A few short days from now, the writ will drop on the 2013 provincial election, kicking off twenty-eight days of heated campaigning. And while there's no shortage of issues for voters to consider, recent controversies around government secrecy and attempts to undermine Freedom of Information make it clear that information policy should be a top priority for voters.
It was no joke; on April 1st B.C. officially scrapped the HST and in one fell swoop, restored the old Provincial Sales Tax system. But moving back to the PST will cause harm to the provincial economy and B.C. families will lose out on the increased prosperity and jobs that the HST would have encouraged. Since our province will be poorer with the PST, it falls on our political leaders to take action to lessen the impact.
Would you trust a leader who won't make concrete commitments to openness and transparency? Many British Columbians will be asking themselves that very question over the next six weeks.
Having served under Gordon Campbell and the BC Liberals when they were elected 12 years ago, first makes me think about how damn old I'm getting. Next, it makes me think that it is, in fact, time for a change.
The most outlandish move was to promote the Wood Innovation and Design Centre as a 10-storey, wood frame building, making it the tallest wood structure in the world. What about building codes, safety assessments, economic viability, and financial feasibility? Evidently, this government felt those are questions more suitably dealt with after the fact. That simply is not good and responsible government.
Why shouldn't taxpayers know what the B.C. Lions or Vancouver Whitecaps pay to play in our $563 million stadium? Why shouldn't we be aware of the legal issues surrounding the stadium's roof? Or why the Telus naming deal died?
Frankly, the hypocrisy between what Christy Clark says and what she does is stunning, dwarfed only by her inability to understand why she is so low in the polls. It comes down to character and integrity -- unfortunately for Clark, voters seem to think she has little of either, and with limp jokes like this, it's no wonder.
Dear Premier Clark, If you didn't hear or say anything, then your incompetence is beyond belief (actually, come to think of it, there's plenty of other evidence on that point). If this is the case, then you must resign. If, on the other hand, you knew what was happening, premier, then you must also resign.
Canadians love twitter. A LOT. Seven tweets is a weekly column that looks at the funniest, sharpest tweets written by Canadians and is a look back at the week's events through a 140-character lens.
As taxpaying residents of B.C., we resent the use of public resources to further partisan ambitions. As Filipinos and Filipino-Canadians, we are offended that we're seen to be exploitable by those looking to score "quick wins" to secure our votes. This behaviour is reminiscent of "trapos", politicians in the Philippines who engage in unsavoury conduct.

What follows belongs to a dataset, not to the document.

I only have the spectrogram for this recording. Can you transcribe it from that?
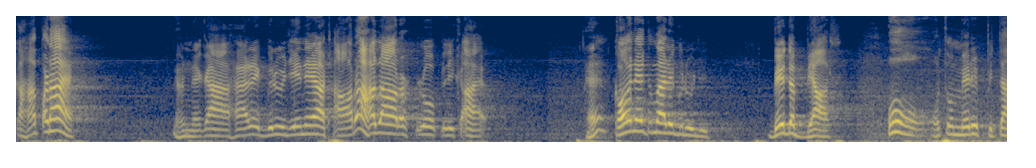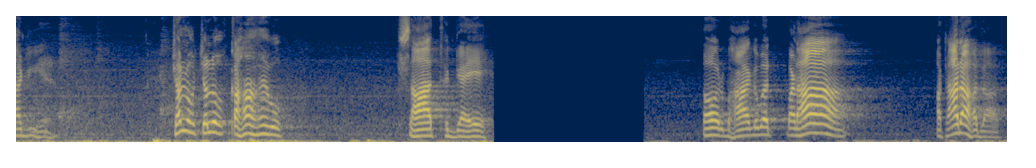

For a newbie, it's a lot to keep up with, especially after a week's break from the election proceedings. But I've learnt the hard way: you can't turn your back on politics for one moment or you're lost. Pretty much where I'm sitting right now. After a full day of political catch up, I'm still working my inner Nancy Drew trying to make sense of the past few days of mayhem, and what the online community has labeled #EthnicGate.
The story that has now become known as "ethnicgate" is disturbing because it reveals something so disrespectful not only about the way Clark's government uses ethnic voters, but also the way they flagrantly disregard rules, regulations and democracy.
If B.C. Premier Christy Clark is forced into an early resignation in the next couple of days it won't have much to do with "ethnicgate" -- the press' clumsy name for her party's recently-leaked scheme to use "government initiatives and projects" to rally the immigrant vote. Clark's caucus never liked her.
Party leaders will say all the right things to deny the obvious: we're campaigning for the votes of all British Columbians, we don't take any vote for granted, or we're running to win in all 85 ridings. But after all that voter ID, statistical analysis and polling, strategists know very well that there's likely less than 250,000 voters living in less than half of B.C.'s 85 ridings who will actually count on May 14. And the two main parties will fish where the fish are.
B.C.'s proposed Prosperity Fund is meant to capitalize on the future opportunities from natural gas development. If done correctly, the fund could be a huge benefit to both current and future British Columbians. As with many things though, the devil is in the details. Thankfully there are lessons to be learned, and avoided, from our neighbours, Alberta and Alaska.
Tuesday's provincial budget is supposed to present a plan to finally balance the books. But after four consecutive years in the red, British Columbians can't yet breathe a collective sigh of relief. Critically important is how Finance Minister Mike de Jong plans to eliminate the deficit. Will he take the path of tax increases or spending reductions? He would be wise to go with the latter. And this is why...